Newborn babies sleep upwards of 16-17 hours a day but in small increments of time, generally 1-2 hours before they wake up for a feed. They often start off sleepy during the day but wide awake and wanting to be held at night. This is very common. You can help gently encourage your baby onto a more day/night schedule by changing the way you provider care to your baby and the baby’s environment. During the day, smile and interact with your baby during diaper changes, keep the room bright, do not try to reduce noise (your baby will sleep right through it, even the vacuum). At nighttime, keep talking and playful interaction to a minimum, do not expose your baby to blue light (from a phone or TV), and after feed try to immediately put your baby back to sleep. That is easier said than done! You may need to comfort your baby and soothe them to sleep. This will improve as your baby gets older and generally by 1-2 months your baby has a more normal day/night schedule.
Babies are safest sleeping on their back in a separate safe sleeping space such as a bassinet or crib. These sleeping spaces should be in your bedroom to make it easier to feed and comfort your baby. The sleeping space should be free of loose blankets, stuffed animals, or bumpers. The mattress should be firm.
My baby cries…a lot!
Newborns cry. And it seems like they cry a lot. This is their main way to communicate with you and the world. These early days are hard as you learn about who your baby is, what they like, and what soothes them. Babies have a range of behavior even as newborns. They can be alert and active, sometimes watchful, and sometimes cranky. To help soothe your baby you can try a number of techniques. Most of these try to make your baby feel like they are back in the womb! After trying a feed or diaper change, you can swaddle, hold them close on your chest, sway, pat their bottom, bounce, sing or dance. You can also try going for a walk or a giving a warm bath. These crying periods peak between 3-6 weeks and then improve as your baby matures.
The newborn days are a wonderful time for you to bond with your baby and settle in as a family. It is a time to learn about your baby and your new role as parents. These days are hard and involve trial and error to see what works for you and your baby. Having supportive partners and family can be a huge help. You also have our support and we are available to answer any questions you may have about your newborn.
Children’s Health Care of Newburyport, Massachusetts and Haverhill, Massachusetts is a pediatric healthcare practice providing care for families across the North Shore, Merrimack Valley, southern New Hampshire, and the Seacoast regions. The Children’s Health Care team includes pediatricians and pediatric nurse practitioners who provide comprehensive pediatric health care for children, including newborns, toddlers, school aged children, adolescents, and young adults. Our child-centered and family-focused approach covers preventative and urgent care, immunizations, and specialist referrals. Our services include an on-site pediatric nutritionist, special needs care coordinator, and social workers. We also have walk-in appointments available at all of our locations for acute sick visits. Please visit chcmass.com where you will find information about our pediatric doctors, nurse practitioners, as well as our hours and services.

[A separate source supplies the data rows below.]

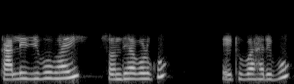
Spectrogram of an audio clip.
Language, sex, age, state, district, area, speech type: Odia, female, 30-45, Odisha, Kandhamal, rural, conversation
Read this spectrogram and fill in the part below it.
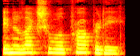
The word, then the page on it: intellectual property: American English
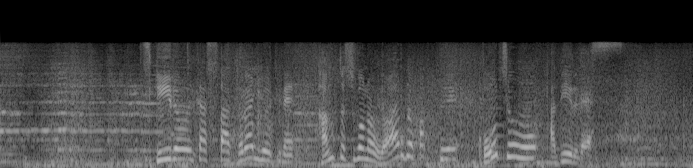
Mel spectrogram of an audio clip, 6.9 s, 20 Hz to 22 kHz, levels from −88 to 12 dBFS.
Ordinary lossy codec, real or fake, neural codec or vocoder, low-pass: none; fake; codec, 16 kHz, 1 kbps, X-Codec, HuBERT features, trained on balanced general audio; none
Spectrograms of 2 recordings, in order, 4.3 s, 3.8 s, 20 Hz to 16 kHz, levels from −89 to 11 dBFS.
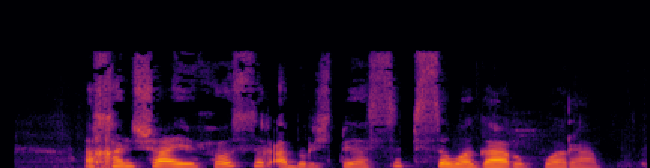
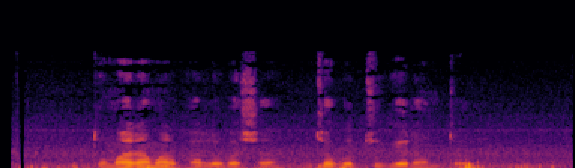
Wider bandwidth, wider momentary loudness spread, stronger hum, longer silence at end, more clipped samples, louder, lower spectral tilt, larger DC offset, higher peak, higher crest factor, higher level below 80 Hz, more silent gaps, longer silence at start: about the same, 11.5 kHz vs 11.5 kHz; second, 16 LU vs 20 LU; neither; first, 0.35 s vs 0 s; neither; first, -22 LUFS vs -25 LUFS; second, -4 dB/octave vs -6.5 dB/octave; neither; about the same, -4 dBFS vs -4 dBFS; about the same, 20 dB vs 22 dB; second, -70 dBFS vs -52 dBFS; neither; first, 0.55 s vs 0.1 s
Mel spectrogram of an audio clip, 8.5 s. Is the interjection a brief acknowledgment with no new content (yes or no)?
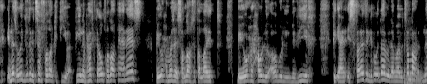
no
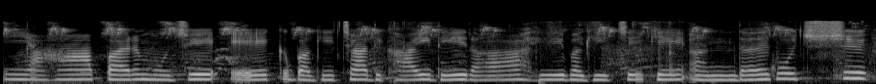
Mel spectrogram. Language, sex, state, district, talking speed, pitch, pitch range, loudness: Hindi, female, Rajasthan, Nagaur, 95 wpm, 220 Hz, 210-230 Hz, -27 LUFS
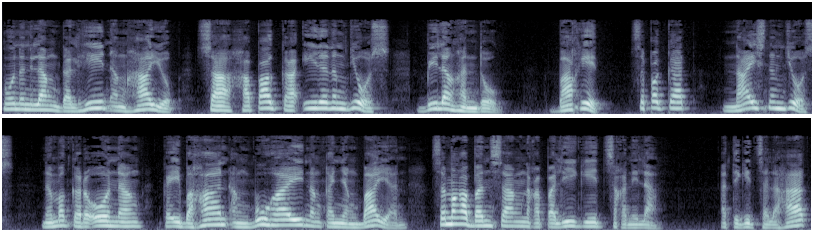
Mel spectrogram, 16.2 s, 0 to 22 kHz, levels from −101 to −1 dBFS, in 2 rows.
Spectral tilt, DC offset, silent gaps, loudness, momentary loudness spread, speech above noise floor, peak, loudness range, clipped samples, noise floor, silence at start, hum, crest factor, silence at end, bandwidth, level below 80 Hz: -6.5 dB/octave; under 0.1%; none; -21 LUFS; 13 LU; 43 dB; -4 dBFS; 4 LU; under 0.1%; -63 dBFS; 0 s; none; 16 dB; 0.05 s; 11.5 kHz; -56 dBFS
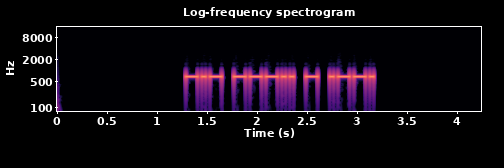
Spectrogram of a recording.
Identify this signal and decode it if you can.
Morse code, heard as a keyed tone, about 30 wpm, 700 Hz. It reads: K8TP
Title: USA Call Signs - 4 Characters - 4x Character Spacing - 30wpm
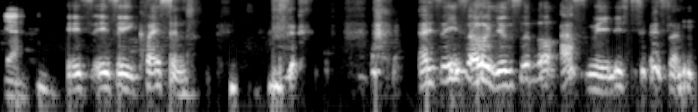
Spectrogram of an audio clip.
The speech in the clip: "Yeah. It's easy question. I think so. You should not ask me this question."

Disclaimer: this health information is for educational purposes only. You, the reader, assume full responsibility for how you choose to use it.